The Barossa zone consists of two sections - the Barossa Valley and the Eden Valley. Wines from the Eden Valley can be labelled Barossa or Barossa Valley.
Situated just a bit east of the large city of Adelaide, Barossa is Australia's wine headquarters. Mega producers are based here, boutique wineries call it home and a majority of the habitants claim their income on the wine industry. The valley is strewn with a series of hamlets, small towns spotted throughout the region.
Barossa ValleyBarossa is red-wine territory, with red grapes consisting of about two-thirds of the region's plantings. The reds, Shiraz in particular, are lauded for their rich, concentrated flavors and aging potential. Old vines of Shiraz and Grenache are popular, many up to 80 years old. The valley is home to some of the most famous vineyards of Australia - this is where the first Penfolds Grange was made. Whites are also found, mainly from the Semillon grape – these wines are as full-bodied as the reds although harder to find. Riesling and Chardonnay are also planted.
Eden ValleyRight next to Barossa Valley, but a bit higher in elevation, Eden Valley is an ideal neighbor. Many wineries source vineyards from both areas as the climate difference in Eden Valley leads to wines of a different character.
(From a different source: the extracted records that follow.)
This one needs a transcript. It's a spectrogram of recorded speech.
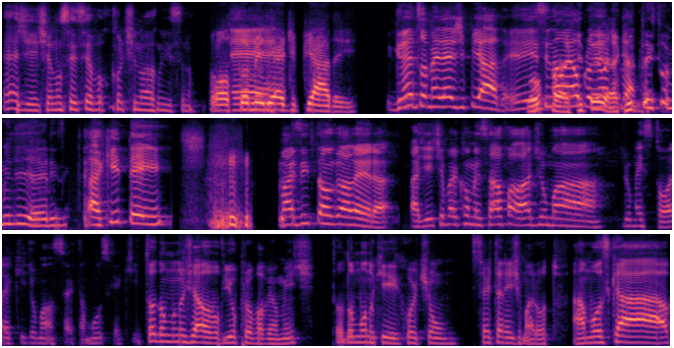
É, gente, eu não sei se eu vou continuar com isso, não. Ó, o É. sommelier de piada aí. Grandes sommeliers de piada. Esse Opa, não é o aqui programa tem, de Aqui piada. tem familiares, hein? Aqui tem, hein? Mas então, galera, a gente vai começar a falar de uma de uma história aqui, de uma certa música aqui. Todo mundo já ouviu, provavelmente. Todo mundo que curtiu um sertanejo maroto. A música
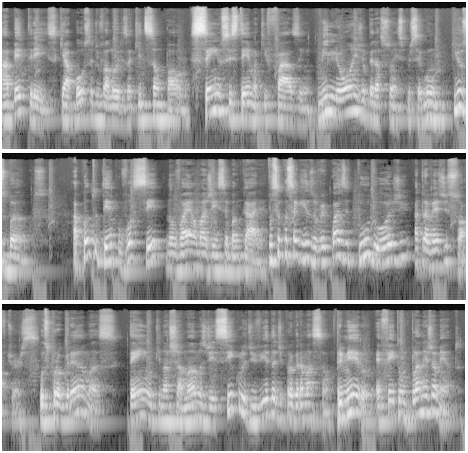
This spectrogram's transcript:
a B3, que é a bolsa de valores aqui de São Paulo, sem o sistema que fazem milhões de operações por segundo, e os bancos, Há quanto tempo você não vai a uma agência bancária? Você consegue resolver quase tudo hoje através de softwares. Os programas tem o que nós chamamos de ciclo de vida de programação. Primeiro é feito um planejamento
Reds are still mainly Shiraz and Grenache, but the wines are often more restrained and less dense than those in the Barossa Valley proper. Whites are popular here too. Eden Valley Rieslings and Semillons are particularly excellent.
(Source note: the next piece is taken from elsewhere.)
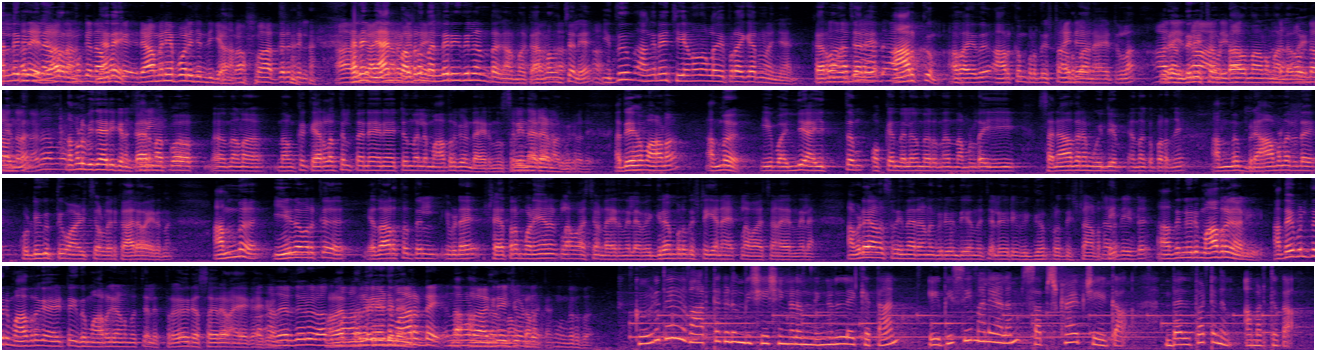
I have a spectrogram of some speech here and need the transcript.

About AustraliaLike the United States, which is about the same size, Australia's winemaking regions are huddled into one or two pockets of the country. The state of South Australia, which produces about 60% of the country's wine, also has the most wineries and sub-regions, including McLaren Vale, Clare Valley, Coonawarra and Barossa Valley. New South Wales is home to the Hunter Valley, while the smaller, southern state of Victoria is best known for theYarra Valley. Head way west to the very large state of Western Australia and you'll find the tiny region of Margaret River at the southern tip.
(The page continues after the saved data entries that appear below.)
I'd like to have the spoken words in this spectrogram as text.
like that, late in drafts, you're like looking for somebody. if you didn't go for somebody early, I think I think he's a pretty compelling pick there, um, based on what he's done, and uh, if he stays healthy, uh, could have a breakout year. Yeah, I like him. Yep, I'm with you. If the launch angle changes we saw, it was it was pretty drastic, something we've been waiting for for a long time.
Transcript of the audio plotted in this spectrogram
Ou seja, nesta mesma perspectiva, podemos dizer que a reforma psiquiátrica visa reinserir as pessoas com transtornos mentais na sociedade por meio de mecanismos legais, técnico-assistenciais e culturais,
Customer ReviewsSign In to Add Your Review3.5 }div>3.6 out of 5 stars
- 5 Stars: 1
- 4 Stars: 2
- 3 Stars: 1
- 2 Stars: 1
- 1 Stars: 0
5 ratings, 2 with reviews412/14/2011wow. popped into one of these early, during a moment of impaired judgement - ordered a replacement bottle the next day because the potential SCREAMED through, and I want to be ready with a couple bottles when it actually reaches maturity53/29/201143/29/201133/29/2011gregory spence - Lawrenceville, GA212/3/2010I've had some good experiences with Glaetzer's wines but the 2009 is, in my opinion, not up to standard. I understand the philosophy in making Amon-Ra is balancing extraction to avoid the Barossa shiraz syrup. To my tastes, 2009 Amon-Ra is too far on the other side of this equation - so acidic it's like biting into a lime. I like bright acidity when it is balanced with ample fruit extraction and complexity but this is a very simple wine. Simple berry fruit follows a deceptively explosive nose of the same. Attractive purity, which is the hallmark of Glaetzer wines but the Mid-palate drops off quickly and the complexity you hope will reward your $100/bottle entry is no where to be found. There is no finish beyond very bitter acidity that literally leaves your teath with that fresh citric acid fruit tinge. Extraordinarily disappointing wine that does not live up to this wineries pedigree. Many wineries will not produce their flag-ship bottles in years the fruit and product do not live up to their standards. Clearly, Ben Glaetzer's standards for a $100/bottle are too low for me to trust but my mistake can be your warning! I bought 6 bottles based on previous experiences! Rating: 85/100Related Products
Alcohol By Volume Guide
Wine Style Guide
Light & Fruity
- Red wines that are more fruit-forward and lighter in tannin and body.
Smooth & Supple
- Medium bodied reds that go down easy, with smooth tannins and supple fruit.
Earthy & Spicy
- Wines where earthy and/or spicy dominate the flavors – typically medium to full body.
Big & Bold
- Full bodied wines that have concentrated fruit and are higher in alcohol and/or tannins. Some need age.
- 5 Stars: